Bush's claim rests mainly on a single 1996 study by two Stanford economists who said caps on damage awards could hold down overall medical costs by 5% to 9%. They studied heart patients who were hospitalized, compared costs in states with and without limits on malpractice lawsuits, and then projected their findings to the entire health-care system.

But both the GAO and the CBO questioned such a sweeping conclusion. When the CBO attempted to duplicate the Stanford economists’ methods for other types of ailments they found “no evidence that restrictions on tort liability reduce medical spending.”

Rationing of Health Care?
Bush: "And finally, he said he's going to have a novel health care plan. You know what it is? The federal government is going to run it.

It's the largest increase in federal government health care ever. . . .

Government-sponsored health care would lead to rationing. It would ruin the quality of health care in America."

Bush escalated his attack on Kerry's proposal to expand health-care insurance through an expensive assortment of subsidies and expansions of Medicare and Medicaid.
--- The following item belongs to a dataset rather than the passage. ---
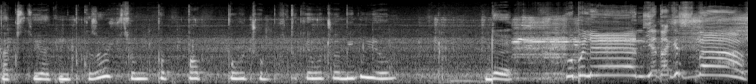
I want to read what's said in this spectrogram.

The president stated Kerry's plan "would lead to rationing" of medical care, and "would ruin the quality of health care in America."

Bush's attack in the debate echoed a grossly misleading claim made in his earlier TV ad, which said Kerry's health plan would put "Washington bureaucrats in control" of medical decisions, putting "big government in charge. Not you Not your doctor." That view isn't supported by neutral experts, however, as we reported on Oct. 4.

Actually, an estimated 97% of Americans who now have health insurance will simply keep the plan they have, according to projections by the independent, politically neutral health-care research firm The Lewin Group .

And The Lewin Group's vice president, John Sheils, disputes the Bush ad's claim:

Sheils: I don’t see how, in Kerry’s plan, decisions on medical procedures would be made in Washington under any circumstances, under any proposal.

Other Dubious Claims

-Bush said Kerry voted 98 times to "raise taxes" during his 19-year Senate career. But as we reported Aug. 30, the Bush campaign's list of votes includes 43 votes for budget measures that merely set targets for taxes without actually legislating changes to the tax code. And it counts multiple votes on the same bills, including 16 votes on the 1993 Clinton package of tax increases and spending cuts.

-Bush once again claimed 900,000 "small businesses" would see a tax increase under Kerry's proposal to raise taxes only on persons making over $200,000 a year. As we showed earlier , that's an inflated number. The nonpartisan Tax Policy Center calculates that 471,000 small employers would see an increase in taxes.

-Bush claimed that "we increased that child credit by $1,000," when in fact it has increased by half that much under his legislation. It was $500 before Bush took office, and his tax-cut bills doubled it.

For more on yesterday's debate, visit


Post a Comment

<< Home